To tell you how long this has been going on, Adam Parr of Williams had an interesting chat about social media, in 2011, “Rubens [Barrichello] has more than a million followers on Twitter, of whom a significant proportion are Brazilian. For Renault, Brazil is a key market and when Rubens is sitting in Grove at the launch of our new partnership and he’s tweeting that we’re back with Renault and this is fantastic news, a million people, who have opted to follow him, get an endorsement of Renault which is not commercially driven…How do you quantify what that’s worth? How many TV adverts of a Clio is that worth? He didn’t charge anything for that, there is no cost to that, but it just gives you an insight into the possibility. And that is nothing to do with how you broadcast race feeds.” These are the relationships that you enter into, when you hire a professional to be a part of your brand.
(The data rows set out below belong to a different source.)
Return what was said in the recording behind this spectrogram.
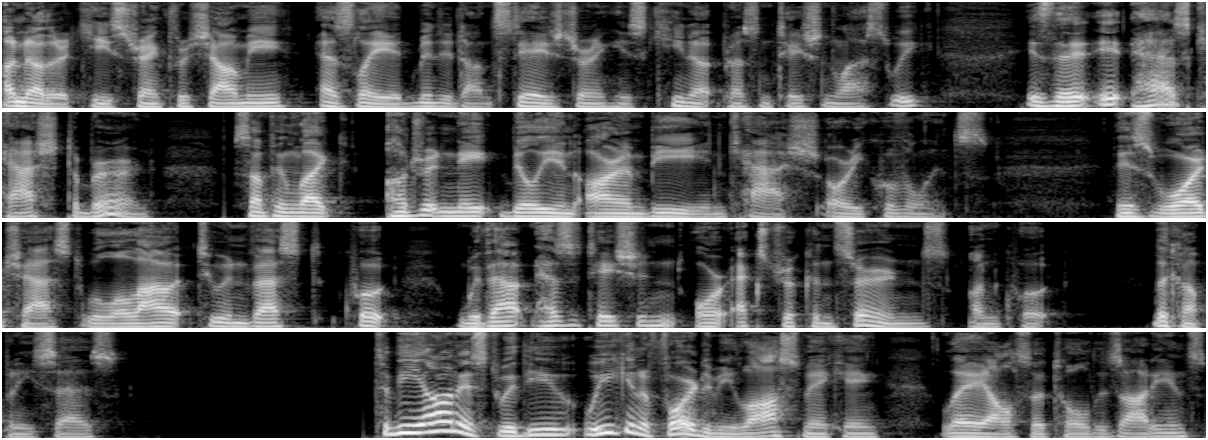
Another key strength for Xiaomi, as Lei admitted on stage during his keynote presentation last week, is that it has cash to burn, something like 108 billion RMB in cash or equivalents. This war chest will allow it to invest, quote, without hesitation or extra concerns, unquote, the company says. To be honest with you, we can afford to be loss making, Lei also told his audience,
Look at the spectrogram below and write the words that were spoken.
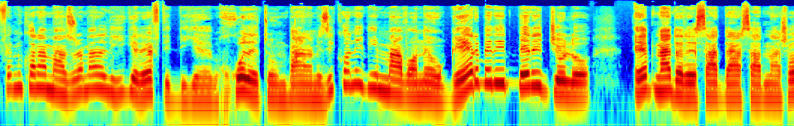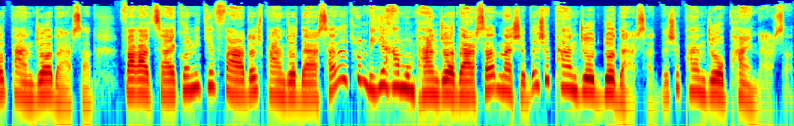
فکر می‌کنم منظور من دیگه گرفتید دیگه. خودتون برنامه‌ریزی کنید این موانع رو غیر بدید برید جلو. اب نداره 100 درصد نشد 50 درصد. فقط سعی کنید که فرداش 50 درصدتون دیگه همون 50 درصد نشه. بشه 52 درصد بشه 55 درصد.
Another example is Alain “The Professor” Prost. He’d not ventured onto Twitter until July 23rd 2014.
As of the writing of this article he already has close to 7,000 followers. That’s 700 followers a day for someone who is a historical racing figure and part of a new FormulaE team. This is how social media works. The populous want to know what The Professor has to say, and Twitter is the perfect place to share it. He’s shared information about his FormulaE team, and a picture of him relaxing by the pool.
Formula 1 is a worldwide brand and it should stay that way. The more you limit your social stances for FOM and Formula 1, the more you are losing. Sometimes you have to take a chance and invest in something you aren’t sure will work.
This is one of those things. You don’t want to wait until you have to get into damage control to enter the social aspect of sport.